Fair comment. We are awaiting MEPA's reaction to this.
Issue no 009
The law does not provide that the EPC must respect the decisions or quasi-decisions made by the DCC so some applications face double jeopardy. In one case, fresh drawings as directed by the DCC were presented in October 2010 only to be refused by the EPC in January 2011.
This is not the only case that has come to the KTP's knowledge (see issues 003, 005, 006 and 008 above). Every effort is being made by the KTP to have a clear solution to such instances.
Issue no 011
Submitted on 06.02.2011
The concept that the EPC may defer the hearing of an application only once is, in our opinion, not correct. The delays which should be addressed are those related to bringing the file up to the EPC and not the time spent within processing by the then DCC. What about site inspections, would the EPC not be able to carry out site inspections because this counts as a sitting?
The issue has been referred to MEPA for their views.
Issue no 012
Submitted on 06.02.2011
Why are the EPCs treating pre-2011 applications in such a strict manner with no deferrals and decisions taken on information available to the DCC on the date of the sitting. Keep in mind that before there was always an amount of negotiation with the DCC which now has finished because of the pre-screening but at least the EPC should give the Perit/applicant time to comply and not simply refuse the application to follow the law and expect applicants to apply again with the new exaggerated DPF fees.
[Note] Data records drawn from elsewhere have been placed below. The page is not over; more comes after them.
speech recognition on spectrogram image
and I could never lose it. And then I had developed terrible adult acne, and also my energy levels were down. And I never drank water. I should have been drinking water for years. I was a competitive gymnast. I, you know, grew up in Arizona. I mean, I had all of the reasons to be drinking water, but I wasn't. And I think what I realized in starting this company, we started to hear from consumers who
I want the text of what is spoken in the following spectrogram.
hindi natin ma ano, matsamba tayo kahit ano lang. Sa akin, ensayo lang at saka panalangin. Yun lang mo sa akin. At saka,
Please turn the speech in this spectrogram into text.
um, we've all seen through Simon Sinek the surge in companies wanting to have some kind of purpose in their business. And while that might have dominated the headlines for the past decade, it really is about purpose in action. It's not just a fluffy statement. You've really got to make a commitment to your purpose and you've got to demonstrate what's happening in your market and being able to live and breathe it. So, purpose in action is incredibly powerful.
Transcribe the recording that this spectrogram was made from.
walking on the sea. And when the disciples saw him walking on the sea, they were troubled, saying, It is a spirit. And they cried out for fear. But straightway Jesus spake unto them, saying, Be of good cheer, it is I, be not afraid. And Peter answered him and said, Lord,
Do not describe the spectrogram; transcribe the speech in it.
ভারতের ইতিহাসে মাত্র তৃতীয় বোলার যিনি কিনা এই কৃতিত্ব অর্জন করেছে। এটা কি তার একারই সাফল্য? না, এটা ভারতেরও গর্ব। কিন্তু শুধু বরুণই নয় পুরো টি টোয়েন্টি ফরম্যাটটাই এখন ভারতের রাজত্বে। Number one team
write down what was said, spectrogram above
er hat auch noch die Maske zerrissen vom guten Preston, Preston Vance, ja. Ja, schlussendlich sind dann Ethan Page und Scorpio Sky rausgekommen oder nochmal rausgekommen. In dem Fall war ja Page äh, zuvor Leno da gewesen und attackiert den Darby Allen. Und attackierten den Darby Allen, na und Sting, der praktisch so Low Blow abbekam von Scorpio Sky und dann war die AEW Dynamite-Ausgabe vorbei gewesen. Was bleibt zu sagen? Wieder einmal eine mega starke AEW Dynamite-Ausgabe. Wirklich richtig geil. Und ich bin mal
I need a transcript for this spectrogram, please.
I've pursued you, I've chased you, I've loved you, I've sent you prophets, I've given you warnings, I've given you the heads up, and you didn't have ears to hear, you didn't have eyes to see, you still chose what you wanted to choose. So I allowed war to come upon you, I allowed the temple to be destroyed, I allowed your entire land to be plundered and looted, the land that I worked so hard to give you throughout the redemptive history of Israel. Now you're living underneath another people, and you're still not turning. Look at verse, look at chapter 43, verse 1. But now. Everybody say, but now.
The issue has been referred to MEPA for their views.
Issue no 013
Submitted on 06.02.2011
The new EPCs have retained the bad habit practised by the old DCCs of the members mumbling (and possibly bungling) between themselves, out of earshot of the public, including the applicant and his Perit specifically. They still have not grasped the fact that this is a PUBLIC HEARING. If they are not sure of themselves and want to consult each other then they should do so audibly. There is absolutely no reason for 'sotto voce' discussions and this goes against the law of which they are so fond of, or indoctrinated to stick to come what may.
This issue has already been brought to the attention of MEPA by the KTP and such behaviour should cease.
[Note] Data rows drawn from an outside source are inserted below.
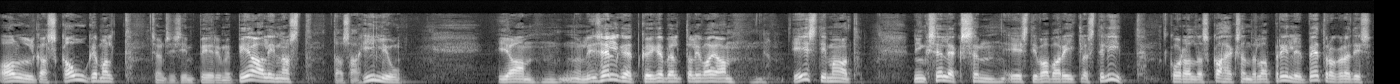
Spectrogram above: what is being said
algas kaugemalt, see on siis impeeriumi pealinnast, tasahilju, ja oli selge, et kõigepealt oli vaja Eestimaad ning selleks Eesti Vabariiklaste Liit korraldas kaheksandal aprillil Petrogradis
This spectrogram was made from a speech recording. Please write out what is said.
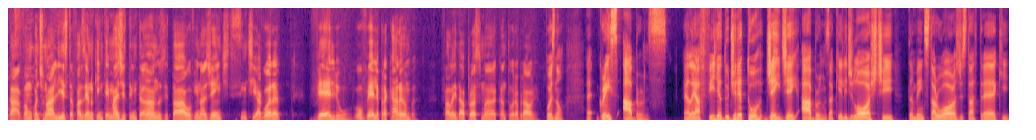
Tá, vamos continuar a lista fazendo quem tem mais de 30 anos e tá ouvindo a gente se sentir agora velho ou velha pra caramba. Fala aí da próxima cantora, Braulio. Pois não. É Grace Abrams. Ela é a filha do diretor J.J. Abrams, aquele de Lost, também de Star Wars, de Star Trek.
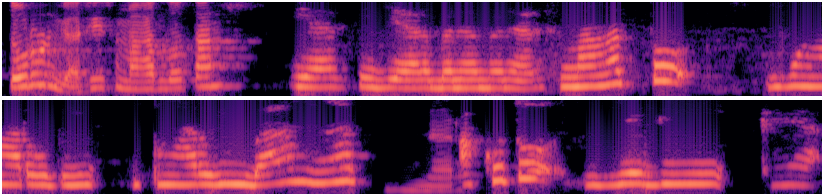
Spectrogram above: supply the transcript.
turun nggak sih semangat lo Tan Iya sih Jar, benar-benar. Semangat tuh pengaruhin pengaruhin banget. bener Aku tuh jadi kayak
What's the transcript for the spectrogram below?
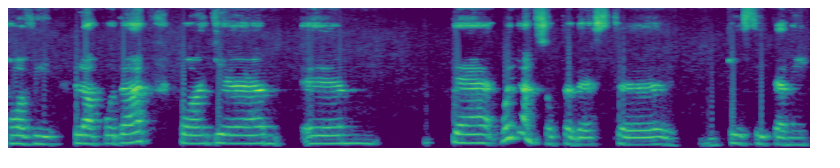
havi lapodat, hogy de hogyan szoktad ezt készíteni,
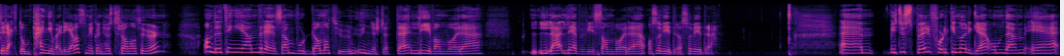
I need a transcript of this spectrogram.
direkte om pengeverdier som vi kan høste fra naturen. Andre ting igjen dreier seg om hvordan naturen understøtter livene våre, levevisene våre osv. osv. Um, hvis du spør folk i Norge om de er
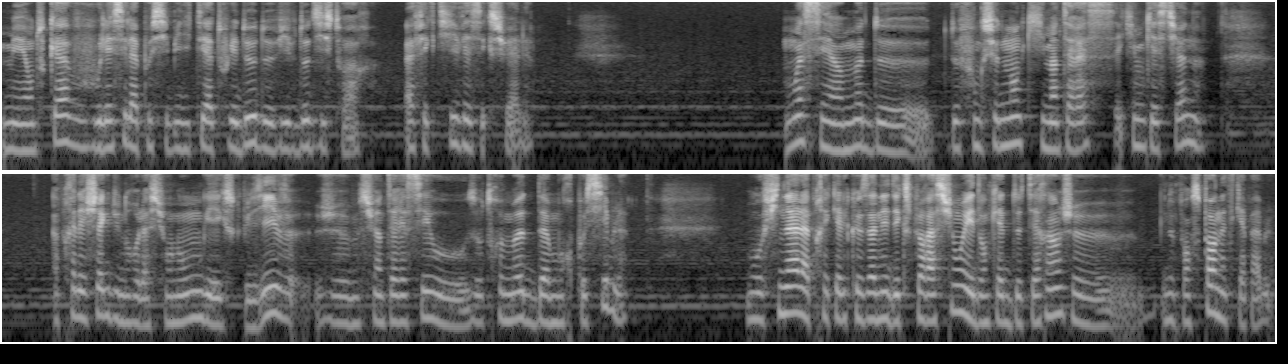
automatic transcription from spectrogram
mais en tout cas, vous vous laissez la possibilité à tous les deux de vivre d'autres histoires, affectives et sexuelles. Moi, c'est un mode de, fonctionnement qui m'intéresse et qui me questionne. Après l'échec d'une relation longue et exclusive, je me suis intéressée aux autres modes d'amour possibles. au final, après quelques années d'exploration et d'enquête de terrain, je ne pense pas en être capable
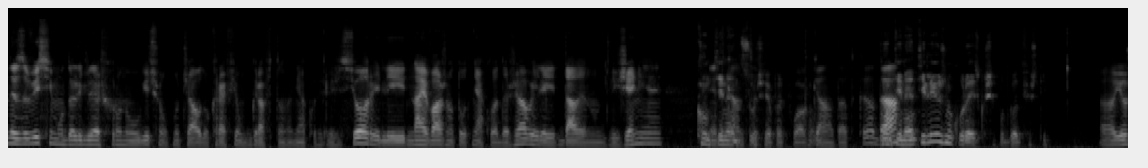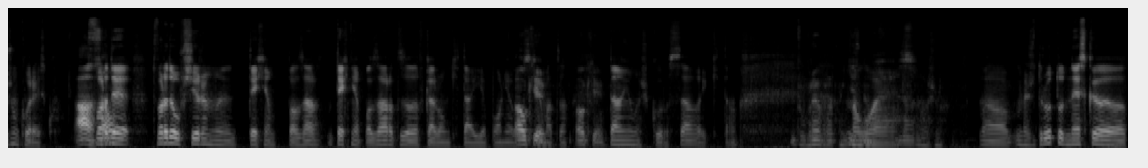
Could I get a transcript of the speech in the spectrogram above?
Независимо дали гледаш хронологично от начало до край филмографията на някой режисьор или най-важното от някоя държава или дадено движение, Е, Континент в случая предполагам. така нататък. Да, Континент или южнокорейско ще подготвяш ти? а, южнокорейско. А, Твърде, твърде обширен е пазар, техния пазар, за да вкарвам Китай и Япония в окей. схемата. Окей. Там имаш Куросава и Китай. Добре, брат, не ги Много знам. е Да. сложно. А, между другото, днеска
Issue no 014
Submitted on 06.02.2011
In a particular case, at the deferred second meeting, it was obvious that the decision hinged on a point of law. The Perit made a suggestion to the Chairman to consult the MEPA legal counsel, but he was told that this was not possible since the case had already been deferred once. So a decision for a refusal was taken by the Commission. The right to request reconsideration has been removed. Is MEPA moving forward or backward? All it seems to be interested in is in speeding up the process of an application at all costs. Except of course when the file rests on one of the directorate officer's desk for an inordinate amount of time for no valid reason. This kind of speeding up eliminates justice being done to the applicant and his case. Or else it generates more bureaucracy by increasing the number of appeals, and fills MEPA's coffers at the same time.
This issue is being referred to MEPA for their views.
Issue no 015
Submission no 015
The Directorate representative takes too much of an active part in the EPC deliberation and even if he is not familiar with the case under examination, makes assumptions and can misdirect the EPC easily, even if involuntarily. This placement of the ‘Devil’s advocate’ in the Commission gives an unfair advantage in practice to MEPA as the case is rarely referred back to the Directorate for their comments or to rectify an error in their processing. The EPC has effectively become a rubber stamp for the Directorate’s views.
This issue has already been brought to MEPA's attention and they have been requested to address the issue.